These data are collected, analyzed, and published for the community to take part in preparing and implementing strategies through community agencies, unions, and organizations for the community regional centers of government offices and institutions. As for the case of the published statistical document of the Northern Territory of Australia of the Department of Justice, the data that were gathered came from the Police Real-time On-line Management Information System, the Integrated Justice Information System, and the Northern Territory Correctional Services (NTADOJ, 2007, p.
1). However, there are many evidence-based programs that concern, not just the government, but the community citizens. One of the examples of evidence-based programs that have been implemented is the ‘Burglar Beware’ that was developed by the Office of Crime Prevention because of the high rate of residential burglary in Western Australia, and which operates in the 7 areas of Carnarvon, Geraldton, Armadale, Gosnells, Belmont, Kensington, and Cannington (Office of Crime Prevention, 2007, p. 7).
Another is ‘Eyes on the Street’ that was developed by numerous government offices (e. g. , Office of Crime Prevention) and coordinated intelligence agencies that are scattered around the country, and which operates by identifying and reporting suspicious people, vehicles, and criminal activities; plus funds and grants. Conclusion As social and political environments of countries took an abrupt and dynamic turn by the 1960s, global forces strongly influenced the changing environments of these countries, such as what happened in Australia.
In this side of the earth, crime prevention was a stop-and-start or on-and-off affair.
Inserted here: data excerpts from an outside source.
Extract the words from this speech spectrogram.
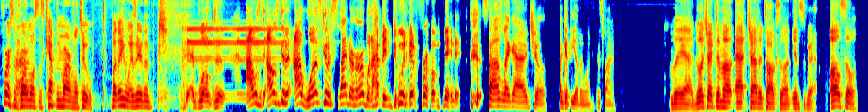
First and uh, foremost, it's Captain Marvel too. But anyways, here the Well, d- I was I was gonna I was gonna slander her, but I've been doing it for a minute, so I was like, all right, chill. I'll get the other one. It's fine. But yeah, go check them out at Chatter Talks on Instagram. Also,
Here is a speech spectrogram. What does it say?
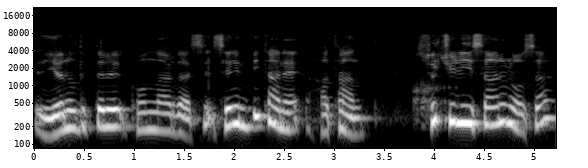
e, yanıldıkları konularda senin bir tane hatan, sürçülisanın olsa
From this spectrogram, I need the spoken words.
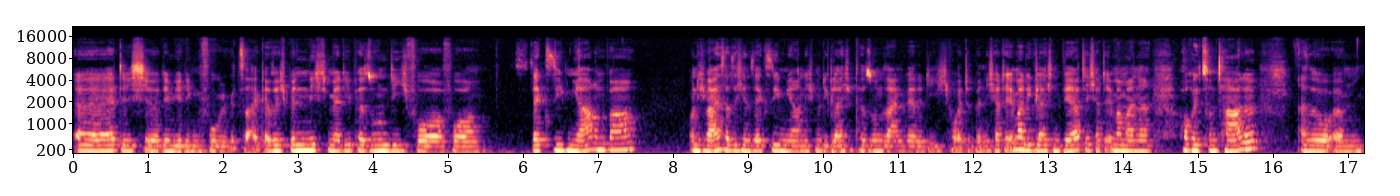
äh, hätte ich äh, demjenigen Vogel gezeigt. Also ich bin nicht mehr die Person, die ich vor, vor sechs, sieben Jahren war. Und ich weiß, dass ich in sechs, sieben Jahren nicht mehr die gleiche Person sein werde, die ich heute bin. Ich hatte immer die gleichen Werte, ich hatte immer meine Horizontale. Also ähm,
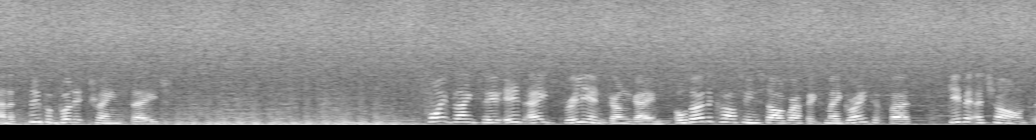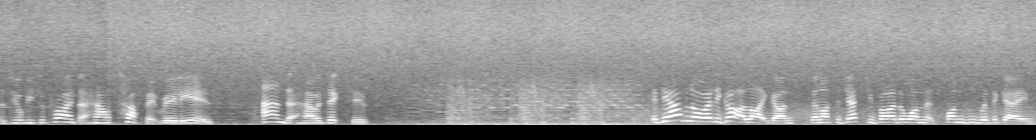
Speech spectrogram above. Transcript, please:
and a super bullet train stage. Point Blank 2 is a brilliant gun game. Although the cartoon-style graphics may grate at first, give it a chance, as you'll be surprised at how tough it really is, and at how addictive. If you haven't already got a light gun, then I suggest you buy the one that's bundled with the game,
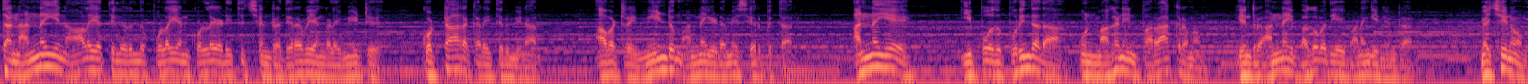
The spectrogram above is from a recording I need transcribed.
தன் அன்னையின் ஆலயத்திலிருந்து புலையன் கொள்ளையடித்துச் சென்ற திரவியங்களை மீட்டு கொட்டாரக்கரை திரும்பினார். அவற்றை மீண்டும் அன்னையிடமே சேர்ப்பித்தார். அன்னையே இப்போது புரிந்ததா உன் மகனின் பராக்கிரமம்? என்று அன்னை பகவதியை வணங்கி நின்றார். மெச்சினோம்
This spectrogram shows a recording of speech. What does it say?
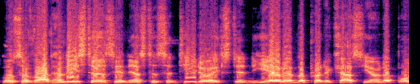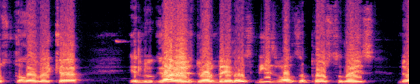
Los evangelistas en este sentido extendieron la predicación apostólica en lugares donde los mismos apóstoles no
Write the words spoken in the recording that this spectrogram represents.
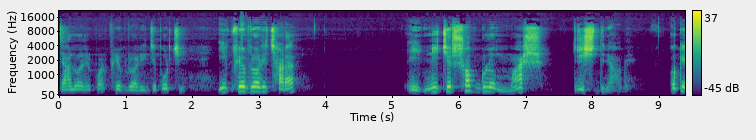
জানুয়ারির পর ফেব্রুয়ারি যে পড়ছে এই ফেব্রুয়ারি ছাড়া এই নিচের সবগুলো মাস ত্রিশ দিনে হবে, ওকে?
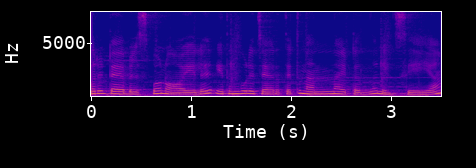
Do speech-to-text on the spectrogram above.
ഒരു ടേബിൾ സ്പൂൺ ഓയിൽ ഇതും കൂടി ചേർത്തിട്ട് നന്നായിട്ടൊന്ന് മിക്സ് ചെയ്യാം.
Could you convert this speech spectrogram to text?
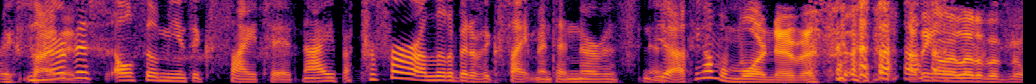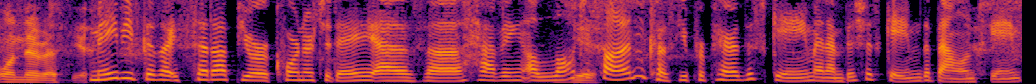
Excited. Nervous also means excited. I prefer a little bit of excitement and nervousness. Yeah, I think I'm more nervous. I think I'm a little bit more nervous. Yes. Maybe because I set up your corner today as uh, having a lot of fun because you prepared this game, an ambitious game, the balance game,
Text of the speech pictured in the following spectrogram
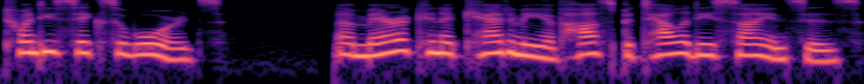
26 Awards. American Academy of Hospitality Sciences.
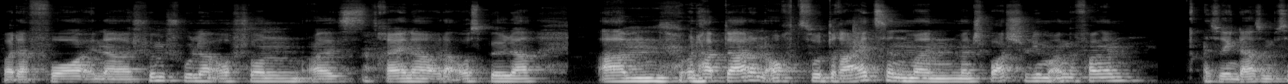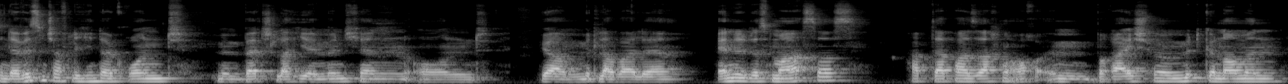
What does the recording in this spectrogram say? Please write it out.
war davor in der Schwimmschule auch schon als Trainer oder Ausbilder ähm, und habe da dann auch 2013 mein, mein Sportstudium angefangen. Deswegen da so ein bisschen der wissenschaftliche Hintergrund mit dem Bachelor hier in München und ja, mittlerweile Ende des Masters. Hab da paar Sachen auch im Bereich Schwimmen mitgenommen,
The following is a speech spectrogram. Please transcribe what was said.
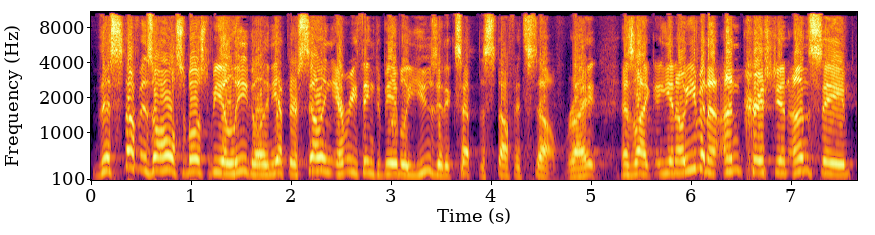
this stuff is all supposed to be illegal, and yet they're selling everything to be able to use it except the stuff itself, right? It's like, you know, even an unchristian, unsaved,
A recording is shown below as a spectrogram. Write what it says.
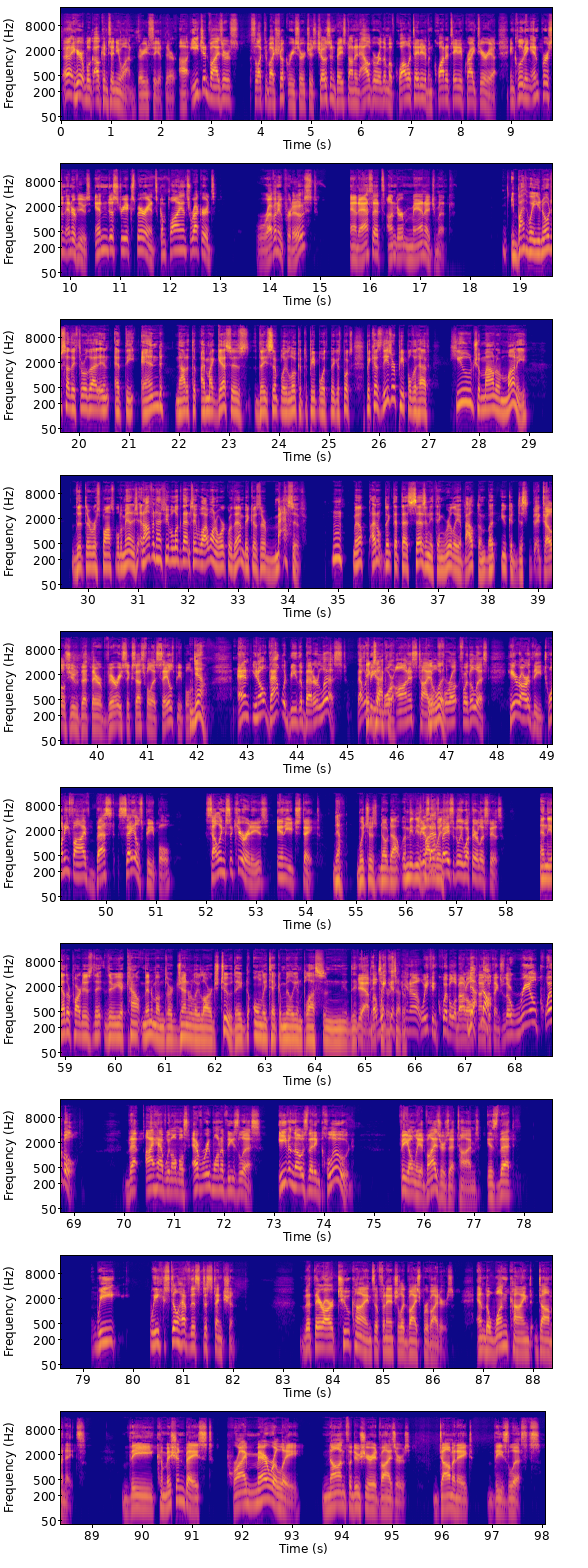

One of the reasons may be the lack of strong national leadership, which could have made a huge influence on the improvement of crime prevention within the land. There are more issues that could have led to a weak crime prevention movement in Australia, such as the fragmentation between state and national level, lack of a solid, unified strategy and priorities, lack of cohesion and coordination, as well as the frequent shifting of short-term arrangements from project to program levels.
Having started helpful programs only in 1995, they mainly centered on the community development model, which is affected by structural determinants centered on the community. Likewise, having constructed a basic strategy that centered on the vision of making communities safer through the use of “targeted and coordinated crime prevention and crime reduction programs” (Western Australia, 2004, p. 2), the present trend of Australia nowadays shows huge general improvement.
This is true, especially in terms of homicide, robbery, UEWI, MVT, and other theft, as proven by the evidence-based data that convert numbers into plans and programs. The evidence-based crime prevention in Australia had been developed to a huge extent. However, it would be for the country’s sure victory if they try to follow a more solid and lasting strategy based on present situation and trends, and with the help of strong national leadership—as well as strong community drive and initiative—which has recently been magnified to some greater extent.
Especially that the future crime in Australia has been labeled as ‘technologically-enabled crime’ (Choo, Smith & McCusker, 2007, p. 1), Australia should shift from being a fragmented state to being a ‘unified’ state… and from executing short-lived programs to those that are long-lived and strategically substantial. Appendix Table 1 : Victims of violent crimes, 1996-2006 (number)